== ASSIGNMENT ==
Look through the records below, and copy out every line that holds the string "loudness".

== DATA ==

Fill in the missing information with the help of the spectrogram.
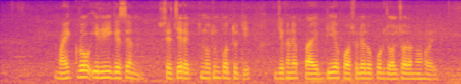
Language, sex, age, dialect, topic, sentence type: Bengali, male, 18-24, Northern/Varendri, agriculture, statement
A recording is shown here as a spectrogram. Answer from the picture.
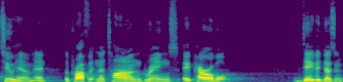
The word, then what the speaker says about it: Natan: In the Hebrew, his name would be pronounced something like Natan.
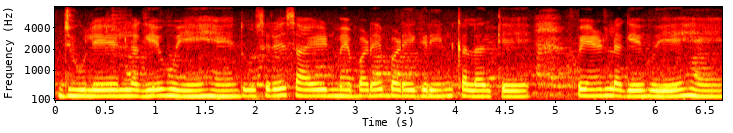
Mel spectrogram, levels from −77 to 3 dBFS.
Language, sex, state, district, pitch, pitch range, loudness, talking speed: Hindi, female, Uttar Pradesh, Lucknow, 195 Hz, 185-200 Hz, -12 LUFS, 145 wpm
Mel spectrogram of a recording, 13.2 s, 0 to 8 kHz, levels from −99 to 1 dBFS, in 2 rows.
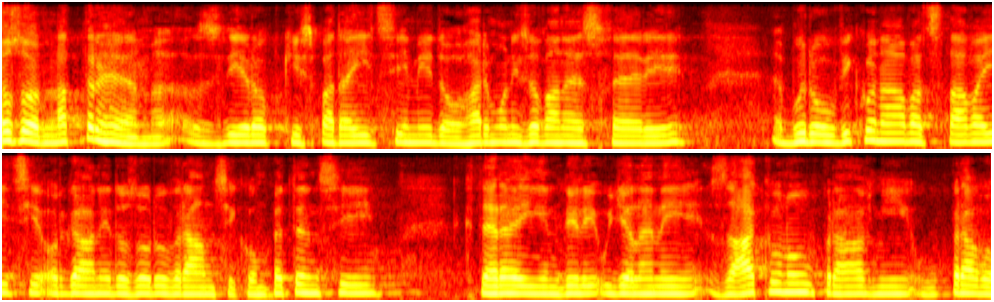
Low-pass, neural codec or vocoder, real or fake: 7.2 kHz; codec, 16 kHz, 4 kbps, X-Codec, WavLM features, trained on Multilingual LibriSpeech; fake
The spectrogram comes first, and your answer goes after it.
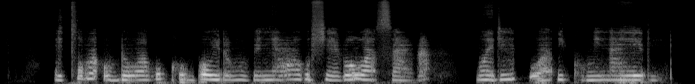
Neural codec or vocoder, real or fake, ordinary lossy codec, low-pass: codec, 44.1 kHz, 0.9 kbps, DAC; fake; none; none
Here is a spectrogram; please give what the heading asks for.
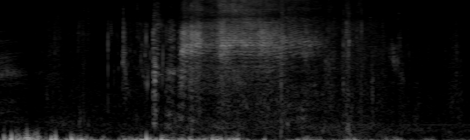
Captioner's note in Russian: Шипящие звуки ненависти или боли к воде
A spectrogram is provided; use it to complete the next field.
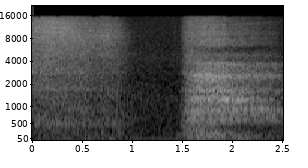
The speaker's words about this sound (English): When you take another nice, big, deep, relaxing breath,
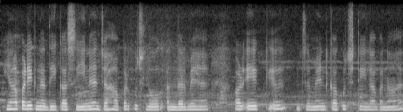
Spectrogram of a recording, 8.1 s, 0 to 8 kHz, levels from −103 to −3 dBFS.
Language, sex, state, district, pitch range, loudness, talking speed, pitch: Hindi, female, Bihar, Araria, 205-230 Hz, -24 LUFS, 165 wpm, 215 Hz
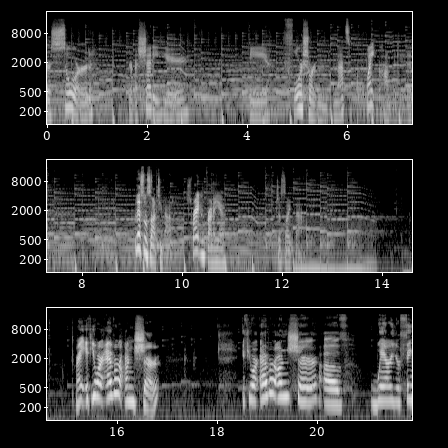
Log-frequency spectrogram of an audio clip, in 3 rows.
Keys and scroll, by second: 14.7-15.0 scroll down 1.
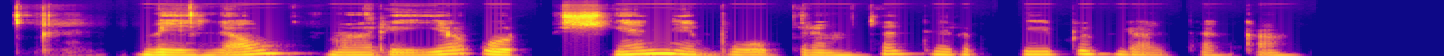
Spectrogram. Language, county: Lithuanian, Marijampolė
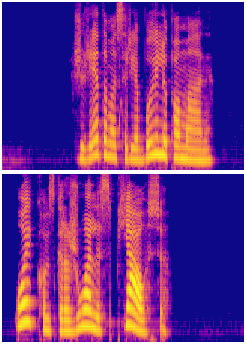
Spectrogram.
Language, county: Lithuanian, Vilnius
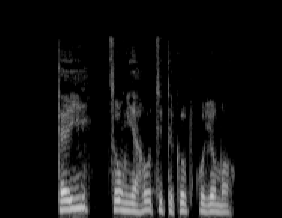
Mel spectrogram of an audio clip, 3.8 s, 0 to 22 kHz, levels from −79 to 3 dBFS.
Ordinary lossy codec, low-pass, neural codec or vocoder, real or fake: Opus, 64 kbps; 10.8 kHz; vocoder, 44.1 kHz, 128 mel bands every 256 samples, BigVGAN v2; fake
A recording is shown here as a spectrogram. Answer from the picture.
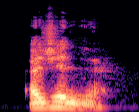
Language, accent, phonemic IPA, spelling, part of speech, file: French, Canada, /a.ʒil/, agiles, adjective, LL-Q150 (fra)-agiles.wav
- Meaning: plural of agile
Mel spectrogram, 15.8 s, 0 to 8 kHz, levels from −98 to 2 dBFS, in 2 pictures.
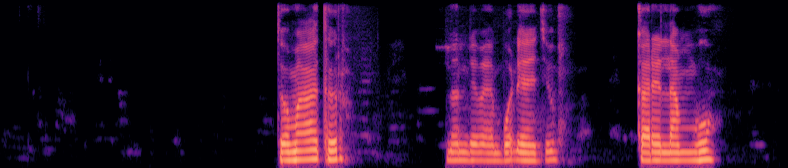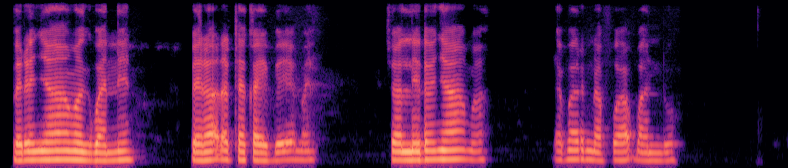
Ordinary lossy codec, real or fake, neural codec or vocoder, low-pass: Opus, 64 kbps; fake; codec, 16 kHz, 6 kbps, DAC; 7.2 kHz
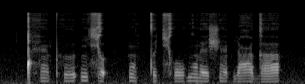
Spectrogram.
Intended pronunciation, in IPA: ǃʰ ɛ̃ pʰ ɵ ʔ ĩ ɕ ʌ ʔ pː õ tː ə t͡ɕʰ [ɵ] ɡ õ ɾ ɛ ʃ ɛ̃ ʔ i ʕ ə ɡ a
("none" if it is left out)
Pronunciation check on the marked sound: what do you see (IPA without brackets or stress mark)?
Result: o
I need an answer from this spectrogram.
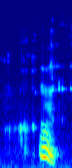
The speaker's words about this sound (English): But I mean, maybe one more glass is all that's left in the bottle. That's freaking me out. Oh, not good. With that, I'm going to have a sip.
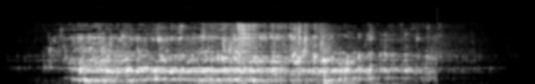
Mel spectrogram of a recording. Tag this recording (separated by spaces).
Monster Growl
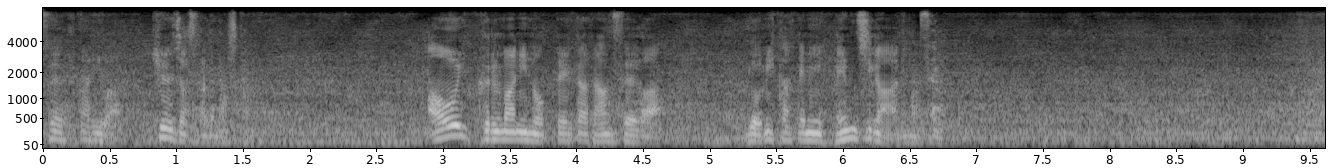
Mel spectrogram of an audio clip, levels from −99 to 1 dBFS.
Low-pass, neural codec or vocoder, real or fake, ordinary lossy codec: 7.2 kHz; codec, 44.1 kHz, 3.4 kbps, Pupu-Codec; fake; Opus, 64 kbps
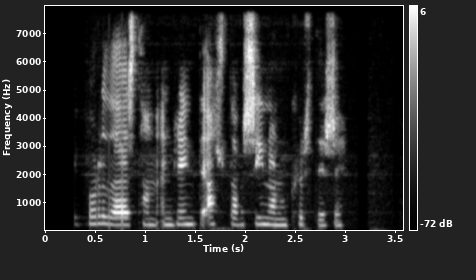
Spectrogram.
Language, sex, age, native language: Icelandic, female, 13, Icelandic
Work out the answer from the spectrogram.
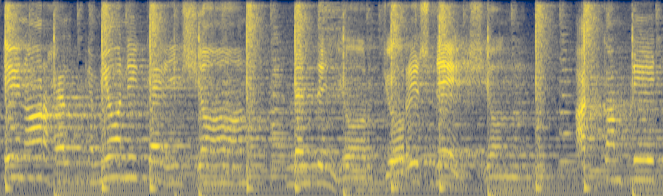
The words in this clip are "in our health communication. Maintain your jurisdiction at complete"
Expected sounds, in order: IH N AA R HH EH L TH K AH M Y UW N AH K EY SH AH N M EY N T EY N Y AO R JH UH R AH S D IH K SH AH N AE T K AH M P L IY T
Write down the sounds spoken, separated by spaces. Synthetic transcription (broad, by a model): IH N AA R HH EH L T K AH M Y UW N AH K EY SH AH N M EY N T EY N Y AO R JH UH R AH S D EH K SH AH N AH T K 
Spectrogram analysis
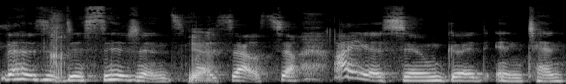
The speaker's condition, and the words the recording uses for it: ALS (motor neuron disease). So talking with half your tongue behind your back.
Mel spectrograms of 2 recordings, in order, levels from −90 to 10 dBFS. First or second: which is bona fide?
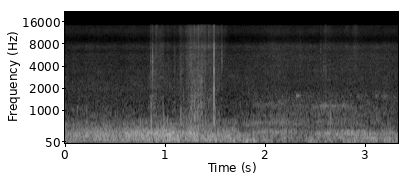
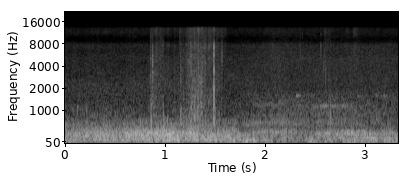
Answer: second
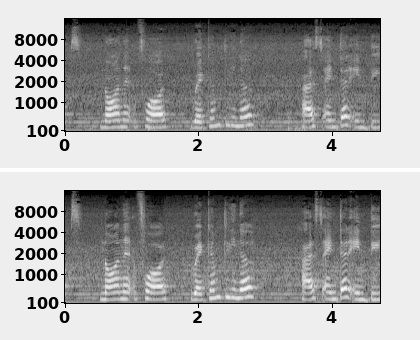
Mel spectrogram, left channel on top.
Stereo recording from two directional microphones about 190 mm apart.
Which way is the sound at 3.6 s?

== RESULT OF THIS TASK ==
Language, sex, state, district, pitch, pitch range, loudness, talking speed: Hindi, female, Uttar Pradesh, Lucknow, 195 Hz, 185-200 Hz, -12 LUFS, 145 wpm
Language, sex, state, district, pitch range, loudness, talking speed, pitch: Hindi, female, Bihar, Araria, 205-230 Hz, -24 LUFS, 165 wpm, 215 Hz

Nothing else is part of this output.